**PROBLEM**
Copy out all the entries below, word for word.

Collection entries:

== Segment start ==

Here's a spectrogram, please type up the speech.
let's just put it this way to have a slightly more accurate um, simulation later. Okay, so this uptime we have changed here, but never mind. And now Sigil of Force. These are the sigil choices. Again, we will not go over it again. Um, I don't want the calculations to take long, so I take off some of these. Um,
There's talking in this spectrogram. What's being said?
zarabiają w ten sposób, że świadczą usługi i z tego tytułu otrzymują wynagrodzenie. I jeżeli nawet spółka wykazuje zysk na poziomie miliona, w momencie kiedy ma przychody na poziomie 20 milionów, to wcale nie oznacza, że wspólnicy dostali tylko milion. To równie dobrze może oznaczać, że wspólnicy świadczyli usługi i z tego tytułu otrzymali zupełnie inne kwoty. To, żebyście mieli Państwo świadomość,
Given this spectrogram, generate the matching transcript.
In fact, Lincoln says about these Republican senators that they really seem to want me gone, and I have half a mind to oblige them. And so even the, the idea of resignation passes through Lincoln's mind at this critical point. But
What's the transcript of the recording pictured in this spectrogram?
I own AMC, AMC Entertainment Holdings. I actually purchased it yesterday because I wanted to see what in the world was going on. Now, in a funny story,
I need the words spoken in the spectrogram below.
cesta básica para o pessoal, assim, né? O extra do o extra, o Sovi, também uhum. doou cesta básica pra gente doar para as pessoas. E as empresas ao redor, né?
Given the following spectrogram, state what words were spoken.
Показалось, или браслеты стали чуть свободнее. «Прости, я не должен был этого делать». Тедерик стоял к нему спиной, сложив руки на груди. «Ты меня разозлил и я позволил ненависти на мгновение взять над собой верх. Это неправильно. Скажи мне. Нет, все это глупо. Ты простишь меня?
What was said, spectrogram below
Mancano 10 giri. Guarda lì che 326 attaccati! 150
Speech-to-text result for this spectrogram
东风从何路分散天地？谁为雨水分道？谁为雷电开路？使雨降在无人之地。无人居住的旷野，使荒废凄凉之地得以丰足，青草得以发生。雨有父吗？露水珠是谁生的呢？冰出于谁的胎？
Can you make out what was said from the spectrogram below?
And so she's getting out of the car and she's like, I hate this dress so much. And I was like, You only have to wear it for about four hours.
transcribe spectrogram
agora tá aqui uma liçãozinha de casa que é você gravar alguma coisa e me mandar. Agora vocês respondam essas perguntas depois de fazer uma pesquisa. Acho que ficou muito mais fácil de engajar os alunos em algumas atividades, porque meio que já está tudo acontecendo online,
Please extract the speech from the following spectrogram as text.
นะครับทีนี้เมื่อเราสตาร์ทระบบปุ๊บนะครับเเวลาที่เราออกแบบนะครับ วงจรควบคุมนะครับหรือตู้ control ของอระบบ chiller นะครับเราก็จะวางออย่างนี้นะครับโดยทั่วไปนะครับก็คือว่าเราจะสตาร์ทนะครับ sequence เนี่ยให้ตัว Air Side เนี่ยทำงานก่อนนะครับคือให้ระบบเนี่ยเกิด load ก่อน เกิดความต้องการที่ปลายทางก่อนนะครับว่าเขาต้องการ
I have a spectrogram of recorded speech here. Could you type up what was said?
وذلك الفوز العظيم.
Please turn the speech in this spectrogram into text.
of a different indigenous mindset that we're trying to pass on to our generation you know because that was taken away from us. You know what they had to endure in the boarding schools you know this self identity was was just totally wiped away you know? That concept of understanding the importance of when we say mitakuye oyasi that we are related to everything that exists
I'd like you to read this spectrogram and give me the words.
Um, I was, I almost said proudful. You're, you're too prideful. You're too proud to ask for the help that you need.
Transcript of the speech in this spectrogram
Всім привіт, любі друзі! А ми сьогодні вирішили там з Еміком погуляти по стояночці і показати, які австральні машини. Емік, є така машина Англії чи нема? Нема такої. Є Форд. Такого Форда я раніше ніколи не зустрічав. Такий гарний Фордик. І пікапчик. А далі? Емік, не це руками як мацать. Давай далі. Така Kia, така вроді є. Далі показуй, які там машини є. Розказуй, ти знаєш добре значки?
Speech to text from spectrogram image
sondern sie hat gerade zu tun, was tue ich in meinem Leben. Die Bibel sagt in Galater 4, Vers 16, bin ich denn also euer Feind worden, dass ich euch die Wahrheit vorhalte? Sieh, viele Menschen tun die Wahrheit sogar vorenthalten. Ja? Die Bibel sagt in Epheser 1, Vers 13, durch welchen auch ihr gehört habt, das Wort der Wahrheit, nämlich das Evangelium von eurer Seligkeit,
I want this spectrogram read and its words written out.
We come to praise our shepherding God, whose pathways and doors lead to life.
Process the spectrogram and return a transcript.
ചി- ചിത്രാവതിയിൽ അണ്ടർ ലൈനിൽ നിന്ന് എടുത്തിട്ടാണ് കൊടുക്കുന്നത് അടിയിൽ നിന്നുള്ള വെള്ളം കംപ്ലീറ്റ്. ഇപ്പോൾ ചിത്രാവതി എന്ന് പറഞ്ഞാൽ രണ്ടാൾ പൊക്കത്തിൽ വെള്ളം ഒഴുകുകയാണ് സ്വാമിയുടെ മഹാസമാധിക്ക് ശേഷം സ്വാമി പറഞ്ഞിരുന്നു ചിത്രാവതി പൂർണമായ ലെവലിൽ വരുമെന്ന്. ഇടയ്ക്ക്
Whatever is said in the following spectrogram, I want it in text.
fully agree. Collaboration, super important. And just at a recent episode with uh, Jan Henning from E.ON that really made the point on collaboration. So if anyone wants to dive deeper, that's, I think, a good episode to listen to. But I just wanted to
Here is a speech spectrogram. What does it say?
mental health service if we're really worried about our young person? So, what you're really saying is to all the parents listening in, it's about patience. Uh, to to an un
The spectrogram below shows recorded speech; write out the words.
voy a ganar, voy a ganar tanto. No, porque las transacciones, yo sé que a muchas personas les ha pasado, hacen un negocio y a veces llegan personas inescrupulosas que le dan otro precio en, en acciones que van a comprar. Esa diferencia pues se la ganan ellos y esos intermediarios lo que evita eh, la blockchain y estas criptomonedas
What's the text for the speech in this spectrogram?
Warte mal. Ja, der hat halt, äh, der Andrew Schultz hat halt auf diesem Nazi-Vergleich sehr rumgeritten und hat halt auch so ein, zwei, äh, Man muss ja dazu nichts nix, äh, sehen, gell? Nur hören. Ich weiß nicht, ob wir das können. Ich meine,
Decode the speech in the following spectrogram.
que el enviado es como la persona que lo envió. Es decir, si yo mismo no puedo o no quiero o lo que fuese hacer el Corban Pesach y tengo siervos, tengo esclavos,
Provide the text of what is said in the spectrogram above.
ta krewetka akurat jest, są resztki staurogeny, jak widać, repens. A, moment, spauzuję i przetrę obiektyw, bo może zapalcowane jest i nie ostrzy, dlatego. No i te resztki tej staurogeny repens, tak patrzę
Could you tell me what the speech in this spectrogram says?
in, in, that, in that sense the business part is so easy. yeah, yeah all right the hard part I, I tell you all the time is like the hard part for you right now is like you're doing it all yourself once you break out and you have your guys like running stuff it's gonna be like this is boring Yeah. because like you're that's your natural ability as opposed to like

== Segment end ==

**TASK RESULT**
Here's a spectrogram, please type up the speech.
let's just put it this way to have a slightly more accurate um, simulation later. Okay, so this uptime we have changed here, but never mind. And now Sigil of Force. These are the sigil choices. Again, we will not go over it again. Um, I don't want the calculations to take long, so I take off some of these. Um,
There's talking in this spectrogram. What's being said?
zarabiają w ten sposób, że świadczą usługi i z tego tytułu otrzymują wynagrodzenie. I jeżeli nawet spółka wykazuje zysk na poziomie miliona, w momencie kiedy ma przychody na poziomie 20 milionów, to wcale nie oznacza, że wspólnicy dostali tylko milion. To równie dobrze może oznaczać, że wspólnicy świadczyli usługi i z tego tytułu otrzymali zupełnie inne kwoty. To, żebyście mieli Państwo świadomość,
Given this spectrogram, generate the matching transcript.
In fact, Lincoln says about these Republican senators that they really seem to want me gone, and I have half a mind to oblige them. And so even the, the idea of resignation passes through Lincoln's mind at this critical point. But
What's the transcript of the recording pictured in this spectrogram?
I own AMC, AMC Entertainment Holdings. I actually purchased it yesterday because I wanted to see what in the world was going on. Now, in a funny story,
I need the words spoken in the spectrogram below.
cesta básica para o pessoal, assim, né? O extra do o extra, o Sovi, também uhum. doou cesta básica pra gente doar para as pessoas. E as empresas ao redor, né?
Given the following spectrogram, state what words were spoken.
Показалось, или браслеты стали чуть свободнее. «Прости, я не должен был этого делать». Тедерик стоял к нему спиной, сложив руки на груди. «Ты меня разозлил и я позволил ненависти на мгновение взять над собой верх. Это неправильно. Скажи мне. Нет, все это глупо. Ты простишь меня?
What was said, spectrogram below
Mancano 10 giri. Guarda lì che 326 attaccati! 150
Speech-to-text result for this spectrogram
东风从何路分散天地？谁为雨水分道？谁为雷电开路？使雨降在无人之地。无人居住的旷野，使荒废凄凉之地得以丰足，青草得以发生。雨有父吗？露水珠是谁生的呢？冰出于谁的胎？
Can you make out what was said from the spectrogram below?
And so she's getting out of the car and she's like, I hate this dress so much. And I was like, You only have to wear it for about four hours.
transcribe spectrogram
agora tá aqui uma liçãozinha de casa que é você gravar alguma coisa e me mandar. Agora vocês respondam essas perguntas depois de fazer uma pesquisa. Acho que ficou muito mais fácil de engajar os alunos em algumas atividades, porque meio que já está tudo acontecendo online,
Please extract the speech from the following spectrogram as text.
นะครับทีนี้เมื่อเราสตาร์ทระบบปุ๊บนะครับเเวลาที่เราออกแบบนะครับ วงจรควบคุมนะครับหรือตู้ control ของอระบบ chiller นะครับเราก็จะวางออย่างนี้นะครับโดยทั่วไปนะครับก็คือว่าเราจะสตาร์ทนะครับ sequence เนี่ยให้ตัว Air Side เนี่ยทำงานก่อนนะครับคือให้ระบบเนี่ยเกิด load ก่อน เกิดความต้องการที่ปลายทางก่อนนะครับว่าเขาต้องการ
I have a spectrogram of recorded speech here. Could you type up what was said?
وذلك الفوز العظيم.
Please turn the speech in this spectrogram into text.
of a different indigenous mindset that we're trying to pass on to our generation you know because that was taken away from us. You know what they had to endure in the boarding schools you know this self identity was was just totally wiped away you know? That concept of understanding the importance of when we say mitakuye oyasi that we are related to everything that exists
I'd like you to read this spectrogram and give me the words.
Um, I was, I almost said proudful. You're, you're too prideful. You're too proud to ask for the help that you need.
Transcript of the speech in this spectrogram
Всім привіт, любі друзі! А ми сьогодні вирішили там з Еміком погуляти по стояночці і показати, які австральні машини. Емік, є така машина Англії чи нема? Нема такої. Є Форд. Такого Форда я раніше ніколи не зустрічав. Такий гарний Фордик. І пікапчик. А далі? Емік, не це руками як мацать. Давай далі. Така Kia, така вроді є. Далі показуй, які там машини є. Розказуй, ти знаєш добре значки?
Speech to text from spectrogram image
sondern sie hat gerade zu tun, was tue ich in meinem Leben. Die Bibel sagt in Galater 4, Vers 16, bin ich denn also euer Feind worden, dass ich euch die Wahrheit vorhalte? Sieh, viele Menschen tun die Wahrheit sogar vorenthalten. Ja? Die Bibel sagt in Epheser 1, Vers 13, durch welchen auch ihr gehört habt, das Wort der Wahrheit, nämlich das Evangelium von eurer Seligkeit,
I want this spectrogram read and its words written out.
We come to praise our shepherding God, whose pathways and doors lead to life.
Process the spectrogram and return a transcript.
ചി- ചിത്രാവതിയിൽ അണ്ടർ ലൈനിൽ നിന്ന് എടുത്തിട്ടാണ് കൊടുക്കുന്നത് അടിയിൽ നിന്നുള്ള വെള്ളം കംപ്ലീറ്റ്. ഇപ്പോൾ ചിത്രാവതി എന്ന് പറഞ്ഞാൽ രണ്ടാൾ പൊക്കത്തിൽ വെള്ളം ഒഴുകുകയാണ് സ്വാമിയുടെ മഹാസമാധിക്ക് ശേഷം സ്വാമി പറഞ്ഞിരുന്നു ചിത്രാവതി പൂർണമായ ലെവലിൽ വരുമെന്ന്. ഇടയ്ക്ക്
Whatever is said in the following spectrogram, I want it in text.
fully agree. Collaboration, super important. And just at a recent episode with uh, Jan Henning from E.ON that really made the point on collaboration. So if anyone wants to dive deeper, that's, I think, a good episode to listen to. But I just wanted to
Here is a speech spectrogram. What does it say?
mental health service if we're really worried about our young person? So, what you're really saying is to all the parents listening in, it's about patience. Uh, to to an un
The spectrogram below shows recorded speech; write out the words.
voy a ganar, voy a ganar tanto. No, porque las transacciones, yo sé que a muchas personas les ha pasado, hacen un negocio y a veces llegan personas inescrupulosas que le dan otro precio en, en acciones que van a comprar. Esa diferencia pues se la ganan ellos y esos intermediarios lo que evita eh, la blockchain y estas criptomonedas
What's the text for the speech in this spectrogram?
Warte mal. Ja, der hat halt, äh, der Andrew Schultz hat halt auf diesem Nazi-Vergleich sehr rumgeritten und hat halt auch so ein, zwei, äh, Man muss ja dazu nichts nix, äh, sehen, gell? Nur hören. Ich weiß nicht, ob wir das können. Ich meine,
Decode the speech in the following spectrogram.
que el enviado es como la persona que lo envió. Es decir, si yo mismo no puedo o no quiero o lo que fuese hacer el Corban Pesach y tengo siervos, tengo esclavos,
Provide the text of what is said in the spectrogram above.
ta krewetka akurat jest, są resztki staurogeny, jak widać, repens. A, moment, spauzuję i przetrę obiektyw, bo może zapalcowane jest i nie ostrzy, dlatego. No i te resztki tej staurogeny repens, tak patrzę
Could you tell me what the speech in this spectrogram says?
in, in, that, in that sense the business part is so easy. yeah, yeah all right the hard part I, I tell you all the time is like the hard part for you right now is like you're doing it all yourself once you break out and you have your guys like running stuff it's gonna be like this is boring Yeah. because like you're that's your natural ability as opposed to like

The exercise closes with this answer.